Shohei in L.A.

OMA unveils fresh renderings for its first cultural project in Los Angeles

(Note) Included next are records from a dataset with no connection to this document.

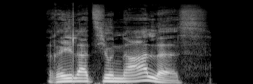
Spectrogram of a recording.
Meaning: strong/mixed nominative/accusative neuter singular of relational
- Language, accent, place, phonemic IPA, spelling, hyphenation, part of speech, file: German, Germany, Berlin, /ʁelat͡sɪ̯oˈnaːləs/, relationales, re‧la‧ti‧o‧na‧les, adjective, De-relationales.ogg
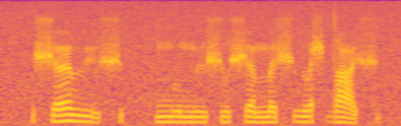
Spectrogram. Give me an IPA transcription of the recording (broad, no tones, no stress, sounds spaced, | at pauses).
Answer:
ʃ œ β y ʃ | m u m ʉ ʃ u ʃ œ m œ ʃ ð u ʃ dˤ ʉ ʃ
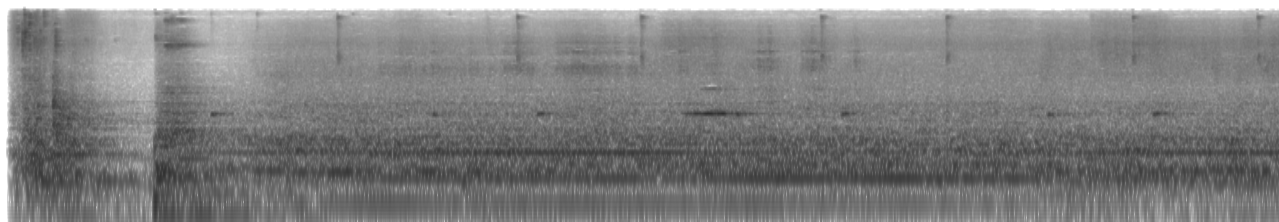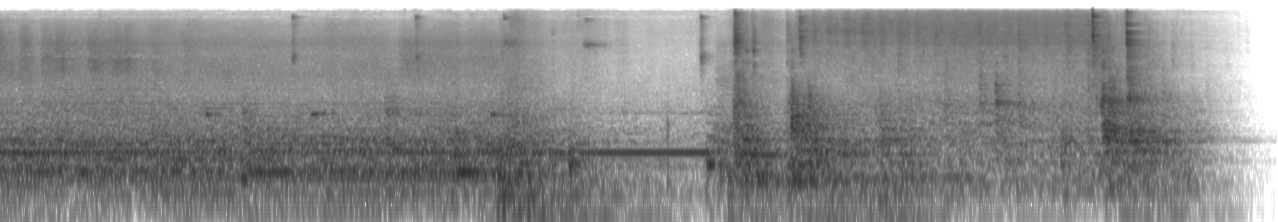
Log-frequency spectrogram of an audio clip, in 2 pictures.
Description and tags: recordings was made from inside the elevator itself.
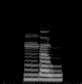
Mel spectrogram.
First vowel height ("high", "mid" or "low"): low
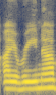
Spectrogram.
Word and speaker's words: Irina: I say my name, Irina, but I like your way better.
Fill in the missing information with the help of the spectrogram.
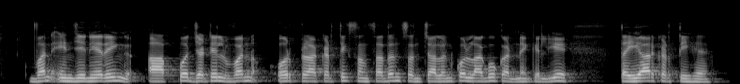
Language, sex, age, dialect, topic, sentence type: Hindi, male, 25-30, Hindustani Malvi Khadi Boli, agriculture, statement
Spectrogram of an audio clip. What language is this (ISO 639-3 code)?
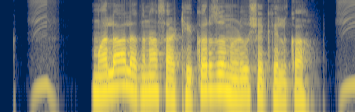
mar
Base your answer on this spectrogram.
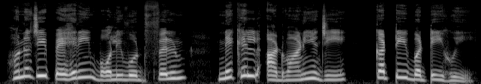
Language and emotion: Sindhi, neutral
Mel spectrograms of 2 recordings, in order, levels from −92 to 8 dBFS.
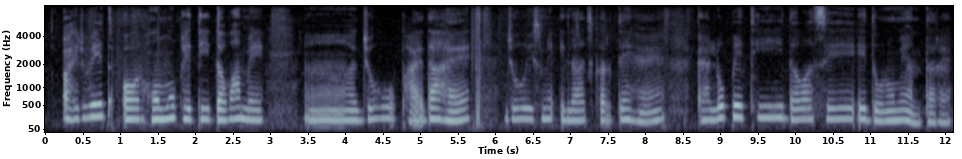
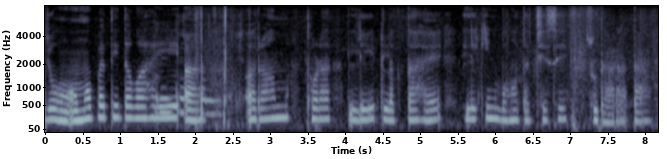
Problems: none marked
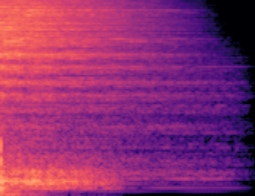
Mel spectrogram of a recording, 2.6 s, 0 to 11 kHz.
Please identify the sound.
Instrument samples > Percussion
A maincrash; for a true deepcrash see below. A basic drumfile.
splash, Stagg, maincrash, Zultan, smash, Meinl, Soultone, spock, crunch, metal, cymbal, 2kHz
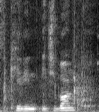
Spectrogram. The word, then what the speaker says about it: Kirin Ichiban: In Japan it's pretty common, but this is Kirin Ichiban.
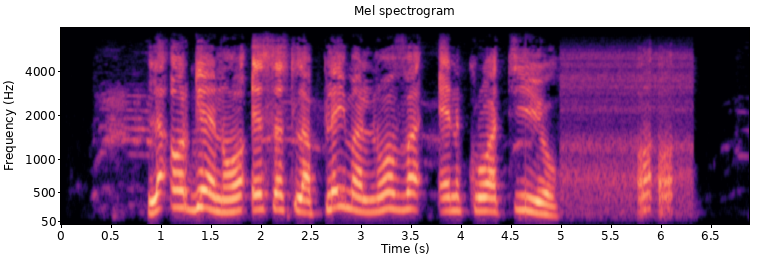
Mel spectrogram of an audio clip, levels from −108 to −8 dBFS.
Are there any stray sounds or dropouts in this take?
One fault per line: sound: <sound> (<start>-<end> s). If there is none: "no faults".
sound: laugh (5.8-6.1 s)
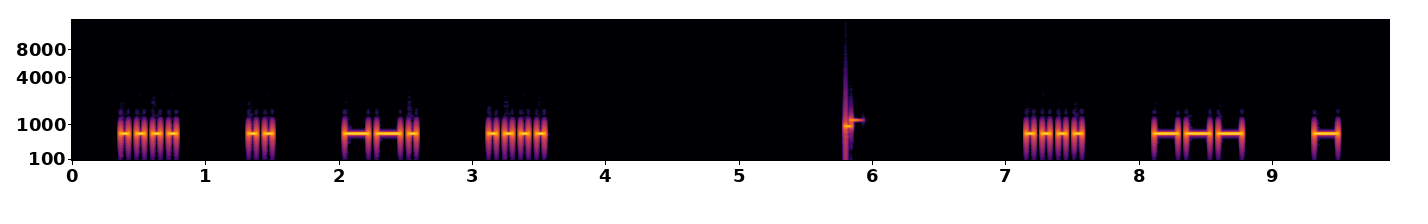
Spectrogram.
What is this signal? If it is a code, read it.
Morse code, heard as a keyed tone, about 20 wpm, spaced as for 11 wpm, 690 Hz. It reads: HIGH HOT
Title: 3x Character Spacing - Top 200 Words - 20wpm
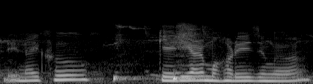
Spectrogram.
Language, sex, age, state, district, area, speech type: Bodo, male, 30-45, Assam, Udalguri, urban, spontaneous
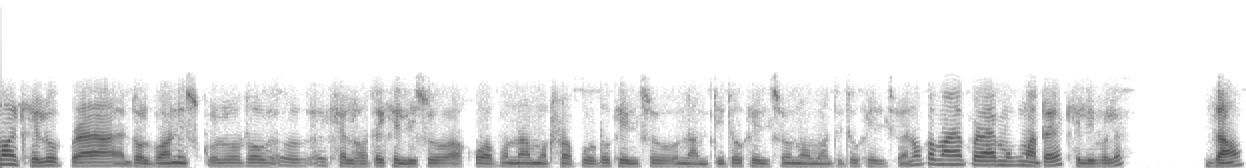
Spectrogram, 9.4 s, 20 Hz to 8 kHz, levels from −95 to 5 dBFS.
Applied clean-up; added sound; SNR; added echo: none; none; none; none.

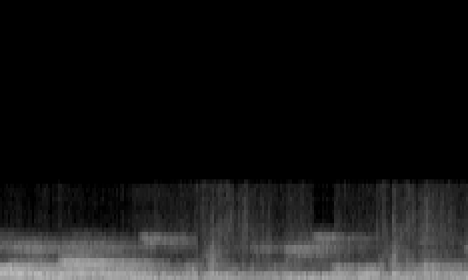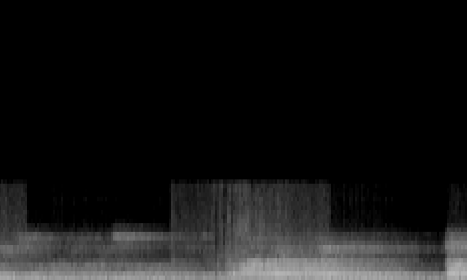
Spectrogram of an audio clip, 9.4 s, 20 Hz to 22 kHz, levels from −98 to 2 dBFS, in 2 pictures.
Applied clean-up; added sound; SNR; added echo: neural separator model SepFormer DNS4.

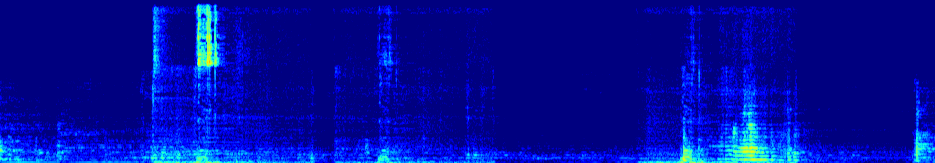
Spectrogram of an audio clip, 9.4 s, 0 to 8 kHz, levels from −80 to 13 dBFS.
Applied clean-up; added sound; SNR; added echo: neural mask model DeepFilterNet 3.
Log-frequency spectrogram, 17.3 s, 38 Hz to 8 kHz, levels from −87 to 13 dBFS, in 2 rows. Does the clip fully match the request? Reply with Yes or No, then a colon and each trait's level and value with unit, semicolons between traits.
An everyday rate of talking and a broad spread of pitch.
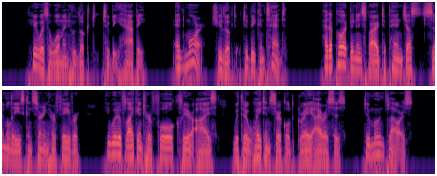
No: average, 150 wpm; average, 5.0 semitones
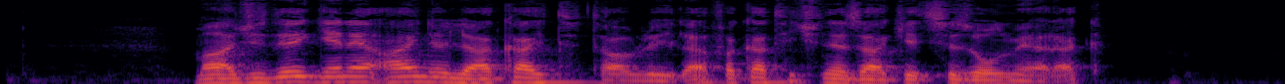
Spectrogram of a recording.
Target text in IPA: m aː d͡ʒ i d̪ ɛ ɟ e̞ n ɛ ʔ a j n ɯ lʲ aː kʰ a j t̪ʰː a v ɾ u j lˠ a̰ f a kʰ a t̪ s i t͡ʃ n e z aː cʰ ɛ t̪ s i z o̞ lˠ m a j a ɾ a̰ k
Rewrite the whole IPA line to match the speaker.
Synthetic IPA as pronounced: m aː d͡ʒ i d̪ ɛ ɟ e̞ n ɛ ʔ a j n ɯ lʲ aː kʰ a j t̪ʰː a v ɾ ɯ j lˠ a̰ f a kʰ a t̪ h i t͡ʃ n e z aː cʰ ɛ t̪ s i z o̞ lˠ m a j a ɾ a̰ k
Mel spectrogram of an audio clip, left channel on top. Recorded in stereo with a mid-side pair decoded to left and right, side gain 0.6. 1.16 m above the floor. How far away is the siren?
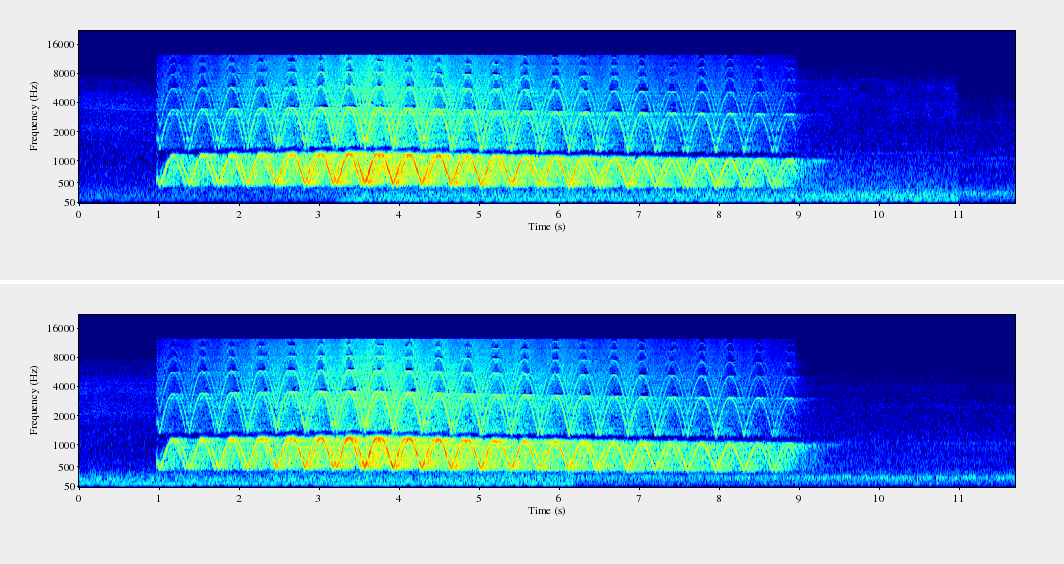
About 2 m.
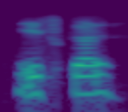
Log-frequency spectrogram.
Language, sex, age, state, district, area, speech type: Punjabi, female, 30-45, Punjab, Muktsar, urban, conversation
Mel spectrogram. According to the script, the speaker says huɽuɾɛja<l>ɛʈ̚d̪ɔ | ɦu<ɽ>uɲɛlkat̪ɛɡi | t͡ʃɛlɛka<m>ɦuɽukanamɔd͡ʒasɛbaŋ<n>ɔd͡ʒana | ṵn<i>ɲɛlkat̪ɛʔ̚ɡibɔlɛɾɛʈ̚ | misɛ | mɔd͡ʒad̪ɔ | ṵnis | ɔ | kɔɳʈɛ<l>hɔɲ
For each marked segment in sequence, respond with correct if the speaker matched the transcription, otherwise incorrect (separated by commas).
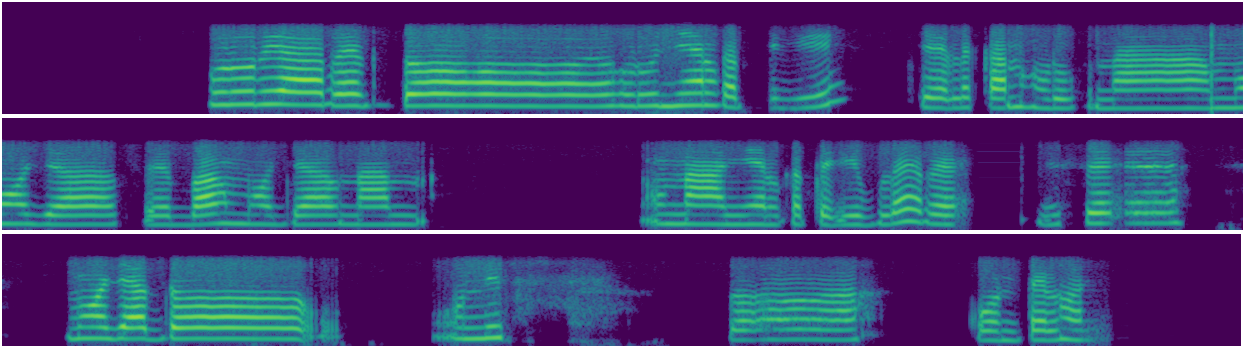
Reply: incorrect, correct, incorrect, incorrect, incorrect, correct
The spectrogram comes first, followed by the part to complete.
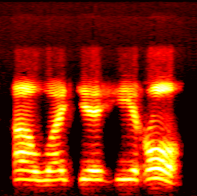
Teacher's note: Ro ujung lidah bertemu dengan langit-langit yang bergerigi bagian atas. Betul. Ujung lidah dan sedikit punggung lidah. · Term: huruf ro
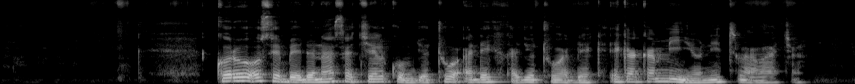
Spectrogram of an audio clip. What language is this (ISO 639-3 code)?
luo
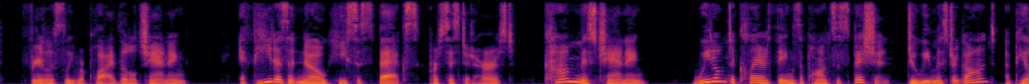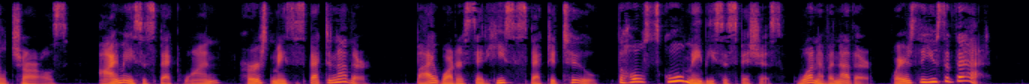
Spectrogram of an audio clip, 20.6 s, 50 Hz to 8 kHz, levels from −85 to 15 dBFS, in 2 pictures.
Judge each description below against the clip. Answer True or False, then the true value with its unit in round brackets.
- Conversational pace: True (155 wpm)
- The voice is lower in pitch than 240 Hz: True (140 Hz)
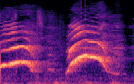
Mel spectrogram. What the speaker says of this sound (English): if you hear screaming or kids rush in here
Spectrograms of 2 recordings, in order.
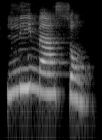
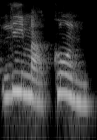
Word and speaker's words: limaçon: Un limaçon. Limaçon. Sinon, je vais dire limacon. Si no hay cédille y hay una C, se pronuncia K.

The Office of Metropolitan Architecture (OMA), Gruen Associates, and Studio-MLA are working toward a November 11 groundbreaking for the new Audrey Irmas Pavilion, an addition to the historic Wilshire Boulevard Temple in Los Angeles. Ahead of this weekend’s groundbreaking ceremony, OMA has unveiled a batch of new renderings of the 55,000-square-foot cultural center. The two-story, trapezoidal pavilion will contain two large event spaces within its sloped walls, including a rooftop terrace designed by Studio-MLA. The main gathering space along the ground floor will be elliptical in nature and will provide arched openings along two of the principal facades. The second space will run perpendicular to the ground floor space and will be outlined as a trapezoid along the opposing set of exterior walls. The terrace will stream daylight through the pavilion via a circular opening. The addition will allow the temple to offer supportive services for its congregants, including hot meal programs and medical clinics, Urbanize.LA reported. Renderings for the project depict a singular volume skinned with hexagonal stone cladding, with each of the stone tiles containing a rectangular glass block at its center. Gruen Associates is working as the executive architect for the project, which was designed by OMA partners Shohei Shigematsu and Rem Koolhaas. In a press release announcing the groundbreaking, Shigematsu said, “Focusing on communicating the energy of gathering and exchange, the pavilion is an active gesture, shaped by respectful moves away from the surrounding historic buildings, reaching out onto Wilshire Boulevard to create a new presence.” Shigematsu added, “We are thrilled to break ground on this significant project that will provide a new anchor for the Wilshire Boulevard Temple and the broader Los Angeles community.” The project represents OMA’s first cultural commission in the region and will join the firm’s forthcoming First and Broadway Park—also designed in collaboration with Studio-MLA—in Downtown Los Angeles and The Plaza, a mixed-use shopping complex slated for Santa Monica, as other works under development nearby. Plans call for the Audrey Irmas Pavilion to be completed by 2020.